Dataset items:
────────────────────

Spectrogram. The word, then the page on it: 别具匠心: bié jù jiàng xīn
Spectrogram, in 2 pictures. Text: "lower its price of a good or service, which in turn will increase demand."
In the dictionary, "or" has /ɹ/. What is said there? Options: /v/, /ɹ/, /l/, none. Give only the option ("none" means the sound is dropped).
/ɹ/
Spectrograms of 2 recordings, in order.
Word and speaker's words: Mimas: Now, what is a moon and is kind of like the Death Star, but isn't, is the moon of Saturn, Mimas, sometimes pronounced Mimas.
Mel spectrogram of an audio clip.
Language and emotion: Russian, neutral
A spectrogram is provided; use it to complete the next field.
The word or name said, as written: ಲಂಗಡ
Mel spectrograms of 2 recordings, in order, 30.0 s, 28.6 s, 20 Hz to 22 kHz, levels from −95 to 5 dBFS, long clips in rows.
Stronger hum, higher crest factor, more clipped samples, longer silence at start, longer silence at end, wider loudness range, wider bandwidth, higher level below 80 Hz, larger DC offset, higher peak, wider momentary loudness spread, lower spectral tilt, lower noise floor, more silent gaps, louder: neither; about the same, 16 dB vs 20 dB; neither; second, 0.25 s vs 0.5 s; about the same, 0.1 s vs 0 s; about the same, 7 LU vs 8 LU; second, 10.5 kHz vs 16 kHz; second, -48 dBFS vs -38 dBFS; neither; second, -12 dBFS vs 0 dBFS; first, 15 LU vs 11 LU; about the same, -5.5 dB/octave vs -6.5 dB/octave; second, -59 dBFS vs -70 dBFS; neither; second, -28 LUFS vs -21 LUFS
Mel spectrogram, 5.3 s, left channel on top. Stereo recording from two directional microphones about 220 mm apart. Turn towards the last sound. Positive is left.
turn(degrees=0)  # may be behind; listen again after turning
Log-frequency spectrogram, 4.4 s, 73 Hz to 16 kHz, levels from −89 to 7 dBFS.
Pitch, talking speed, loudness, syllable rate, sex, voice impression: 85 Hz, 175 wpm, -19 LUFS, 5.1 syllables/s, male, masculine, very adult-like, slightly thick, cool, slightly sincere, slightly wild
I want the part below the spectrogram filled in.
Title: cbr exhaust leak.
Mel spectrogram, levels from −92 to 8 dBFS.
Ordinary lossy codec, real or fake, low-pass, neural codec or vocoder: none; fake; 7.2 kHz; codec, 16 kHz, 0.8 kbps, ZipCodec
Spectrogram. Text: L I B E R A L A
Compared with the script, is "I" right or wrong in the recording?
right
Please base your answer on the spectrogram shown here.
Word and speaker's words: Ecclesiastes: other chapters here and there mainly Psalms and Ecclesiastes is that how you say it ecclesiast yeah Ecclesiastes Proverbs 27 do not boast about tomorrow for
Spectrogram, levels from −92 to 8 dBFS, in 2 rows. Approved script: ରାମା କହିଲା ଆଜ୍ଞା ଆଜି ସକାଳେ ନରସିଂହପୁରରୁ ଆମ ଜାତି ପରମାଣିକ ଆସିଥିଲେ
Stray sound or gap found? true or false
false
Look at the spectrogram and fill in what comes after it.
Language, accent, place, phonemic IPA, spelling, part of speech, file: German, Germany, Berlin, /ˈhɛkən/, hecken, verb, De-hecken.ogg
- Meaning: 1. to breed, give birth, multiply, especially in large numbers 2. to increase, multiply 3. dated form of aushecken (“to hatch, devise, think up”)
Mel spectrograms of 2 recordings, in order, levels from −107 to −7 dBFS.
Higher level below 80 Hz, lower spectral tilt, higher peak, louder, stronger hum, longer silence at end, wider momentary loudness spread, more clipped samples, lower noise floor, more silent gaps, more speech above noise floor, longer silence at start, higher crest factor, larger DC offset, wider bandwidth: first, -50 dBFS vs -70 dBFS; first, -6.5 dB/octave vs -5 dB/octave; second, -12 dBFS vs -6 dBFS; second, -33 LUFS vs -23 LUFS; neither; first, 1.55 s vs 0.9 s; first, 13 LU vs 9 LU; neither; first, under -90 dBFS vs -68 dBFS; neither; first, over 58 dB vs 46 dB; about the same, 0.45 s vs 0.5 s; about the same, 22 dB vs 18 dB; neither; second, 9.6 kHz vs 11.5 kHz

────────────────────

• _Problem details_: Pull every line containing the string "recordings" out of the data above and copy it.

• _Solution for this problem_:
Spectrograms of 2 recordings, in order.
Mel spectrograms of 2 recordings, in order, 30.0 s, 28.6 s, 20 Hz to 22 kHz, levels from −95 to 5 dBFS, long clips in rows.
Mel spectrograms of 2 recordings, in order, levels from −107 to −7 dBFS.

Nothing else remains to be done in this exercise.